◆ Your task
Please repeat the line that contains "Interpret this spectrogram" and every line after it, exactly, through the end of the records.

Collection entries
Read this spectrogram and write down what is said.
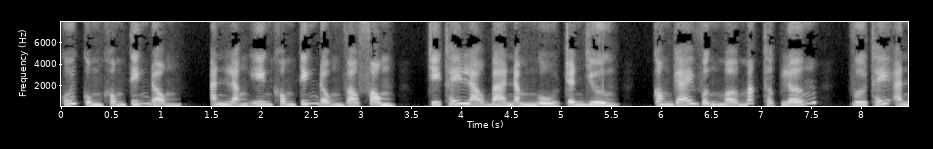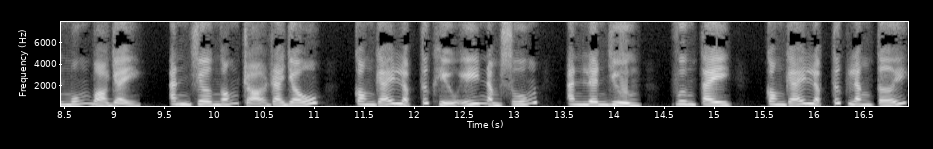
cuối cùng không tiếng động, anh lặng yên không tiếng động vào phòng, chỉ thấy lão bà nằm ngủ trên giường, con gái vẫn mở mắt thật lớn, vừa thấy anh muốn bò dậy, anh giơ ngón trỏ ra dấu, con gái lập tức hiểu ý nằm xuống, anh lên giường, vương tay, con gái lập tức lăn tới,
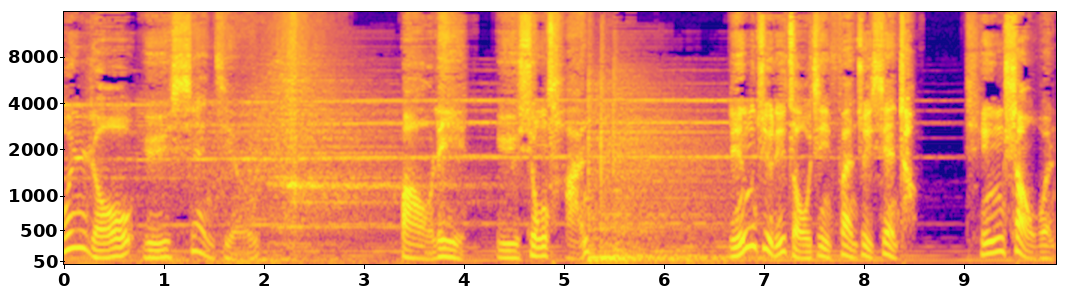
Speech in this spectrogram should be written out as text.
温柔与陷阱，暴力与凶残，零距离走进犯罪现场，听上文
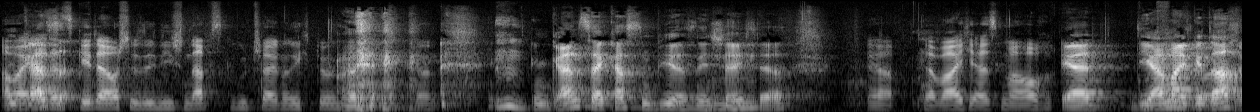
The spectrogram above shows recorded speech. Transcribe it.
Aber ja, das geht ja auch schon in die Schnapsgutscheinrichtung. Ein ganzer Kasten Bier ist nicht mhm. schlecht, ja. Ja, da war ich erstmal auch. Ja, die haben halt gedacht,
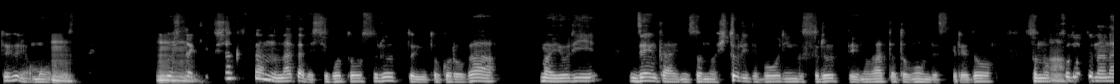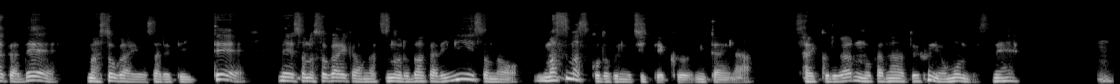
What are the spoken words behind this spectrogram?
というふうに思うんです。うんそうしたギクシャク感の中で仕事をするというところが、まあ、より前回にその一人でボーリングするっていうのがあったと思うんですけれど、その孤独な中で、まあ、阻害をされていって、で、その疎外感が募るばかりに、その、ますます孤独に陥っていくみたいなサイクルがあるのかなというふうに思うんですね。うん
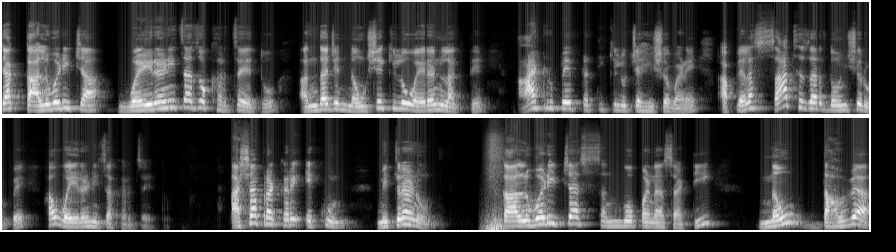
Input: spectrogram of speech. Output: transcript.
त्या कालवडीच्या वैरणीचा जो खर्च येतो अंदाजे नऊशे किलो वैरण लागते. आठ रुपये प्रति किलोच्या हिशोबाने आपल्याला सात हजार दोनशे रुपये हा वैरणीचा खर्च येतो. अशा प्रकारे एकूण मित्रांनो कालवडीच्या संगोपनासाठी नऊ दहाव्या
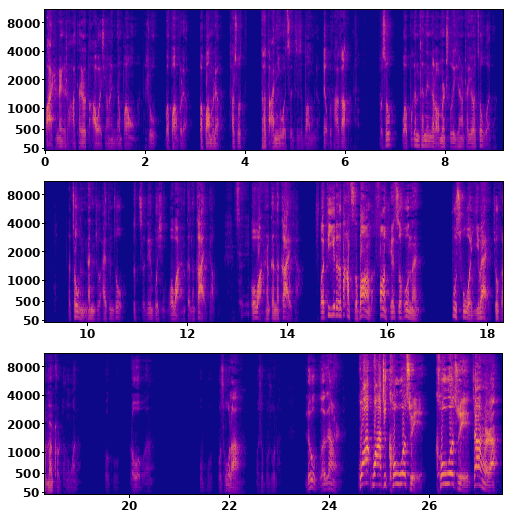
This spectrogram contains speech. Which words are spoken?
晚上那个啥，他要打我，行，你能帮我吗？他说我帮不了，我帮不了。他说他打你，我指定是帮不了。要不他干啥呢？我说我不跟他那个老妹处对象，他要揍我呢。他揍你，那你就挨顿揍。这指定不行，我晚上跟他干一下。我晚上跟他干一下。我提了个大纸棒子，放学之后呢，不出我意外，就搁门口等我呢。我搂我脖子，不不不处了。我说不处了，搂我脖子这样的，呱呱就抠我嘴，抠我嘴这样式的。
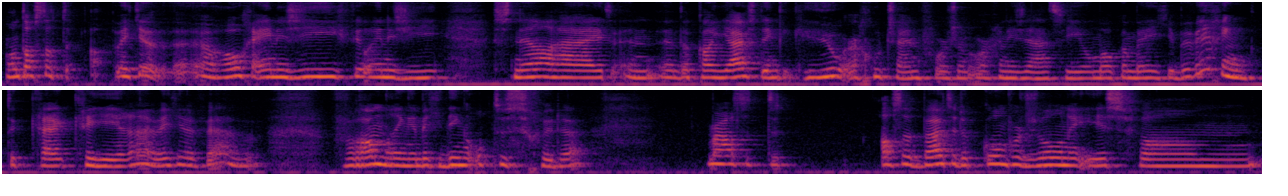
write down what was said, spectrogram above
want als dat, weet je, eh, hoge energie, veel energie, snelheid. En, dat kan juist, denk ik, heel erg goed zijn voor zo'n organisatie. Om ook een beetje beweging te creëren. Weet je, verandering, een beetje dingen op te schudden. Maar als het als buiten de comfortzone is van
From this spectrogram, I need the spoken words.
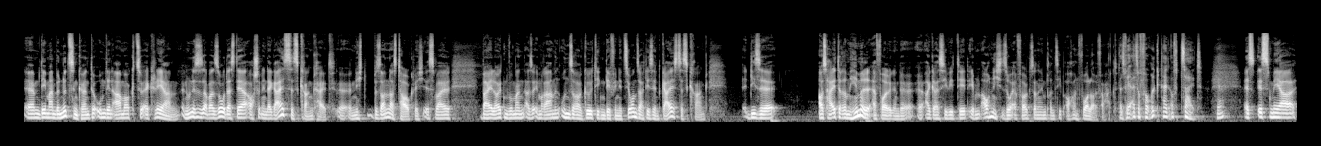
ähm, den man benutzen könnte, um den Amok zu erklären. Nun ist es aber so, dass der auch schon in der Geisteskrankheit äh, nicht besonders tauglich ist, weil bei Leuten, wo man also im Rahmen unserer gültigen Definition sagt, die sind geisteskrank, diese aus heiterem Himmel erfolgende äh, Aggressivität eben auch nicht so erfolgt, sondern im Prinzip auch einen Vorläufer hat. Das wäre also Verrücktheit auf Zeit. Ja? Es ist mehr,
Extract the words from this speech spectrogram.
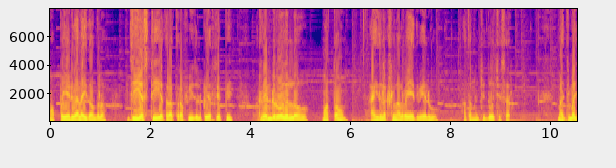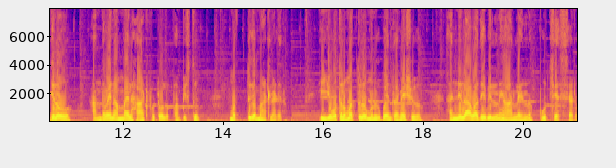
ముప్పై ఏడు వేల ఐదు వందలు జిఎస్టీ ఇతరత్ర ఫీజుల పేరు చెప్పి రెండు రోజుల్లో మొత్తం ఐదు లక్షల నలభై ఐదు వేలు అతని నుంచి దోచేశారు. మధ్య మధ్యలో అందమైన అమ్మాయిల హాట్ ఫోటోలు పంపిస్తూ మత్తుగా మాట్లాడారు. ఈ యువతుల మత్తులో మునిగిపోయిన రమేష్ అన్ని లావాదేవీలని ఆన్లైన్లో పూర్తి చేశాడు.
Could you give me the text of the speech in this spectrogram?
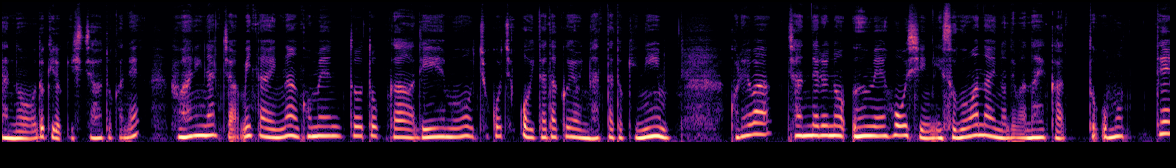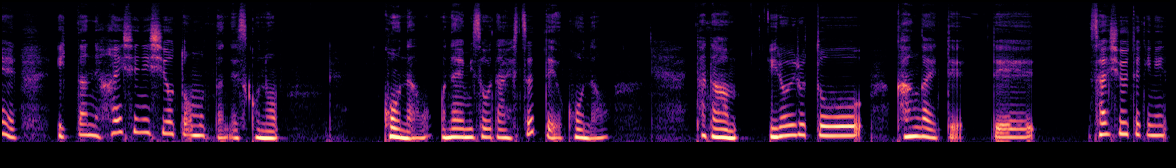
あのドキドキしちゃうとかね不安になっちゃうみたいなコメントとか DM をちょこちょこいただくようになった時にこれはチャンネルの運営方針にそぐわないのではないかと思って一旦ね廃止にしようと思ったんです。このコーナーを。お悩み相談室っていうコーナーを。ただいろいろと考えてで最終的に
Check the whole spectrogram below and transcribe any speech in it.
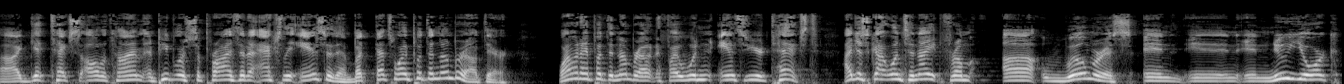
Uh, I get texts all the time and people are surprised that I actually answer them, but that's why I put the number out there. Why would I put the number out if I wouldn't answer your text? I just got one tonight from, uh, Wilmerus in, in, in New York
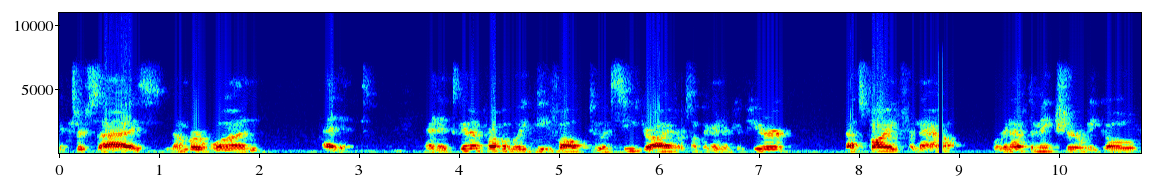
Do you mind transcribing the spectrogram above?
exercise number one, edit. And it's going to probably default to a C drive or something on your computer. That's fine for now. We're going to have to make sure we go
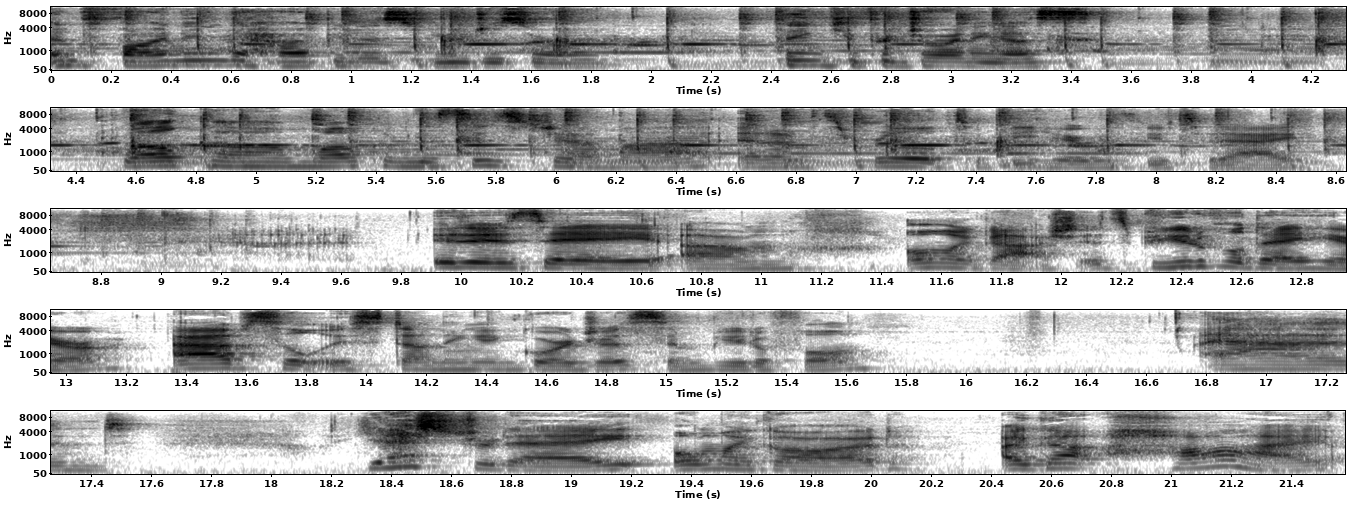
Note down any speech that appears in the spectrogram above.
and finding the happiness you deserve. Thank you for joining us. Welcome, welcome. This is Gemma, and I'm thrilled to be here with you today. It is a, um, oh my gosh, it's beautiful day here. Absolutely stunning and gorgeous and beautiful. And yesterday, oh my God, I got high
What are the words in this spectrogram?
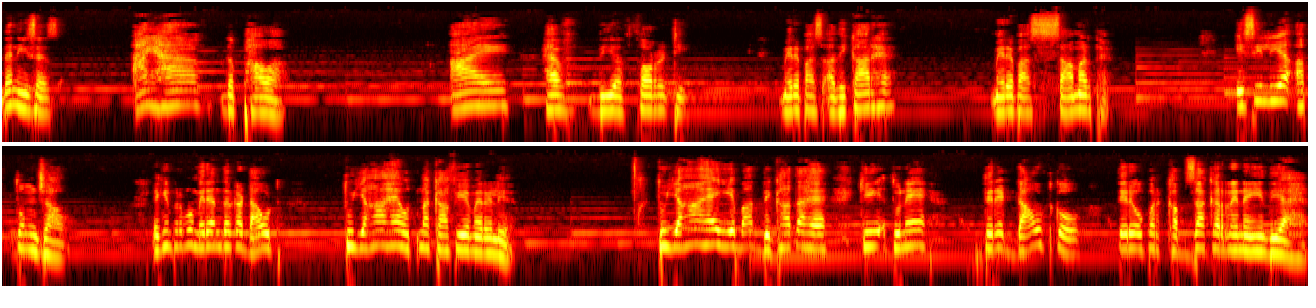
then he says I have the power I have the authority मेरे पास अधिकार है, मेरे पास सामर्थ है. इसीलिए अब तुम जाओ. लेकिन प्रभु, मेरे अंदर का डाउट तू यहाँ है, उतना काफ़ी है मेरे लिए. तू यहाँ है, ये बात दिखाता है कि तूने तेरे डाउट को तेरे ऊपर कब्जा करने नहीं दिया है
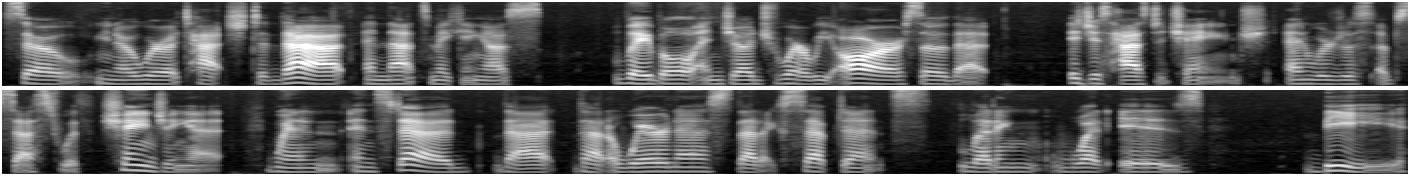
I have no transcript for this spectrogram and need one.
So, you know, we're attached to that and that's making us label and judge where we are so that it just has to change and we're just obsessed with changing it. When instead that that awareness that acceptance letting what is be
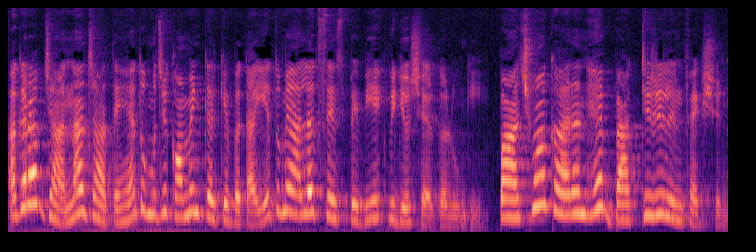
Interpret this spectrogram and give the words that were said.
अगर आप जानना चाहते हैं तो मुझे कमेंट करके बताइए तो मैं अलग से इस पे भी एक वीडियो शेयर करूँगी। पांचवा कारण है बैक्टीरियल इन्फेक्शन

◆ Answer to this problem
Interpret this spectrogram and give the words that were said.
अगर आप जानना चाहते हैं तो मुझे कमेंट करके बताइए तो मैं अलग से इस पे भी एक वीडियो शेयर करूँगी। पांचवा कारण है बैक्टीरियल इन्फेक्शन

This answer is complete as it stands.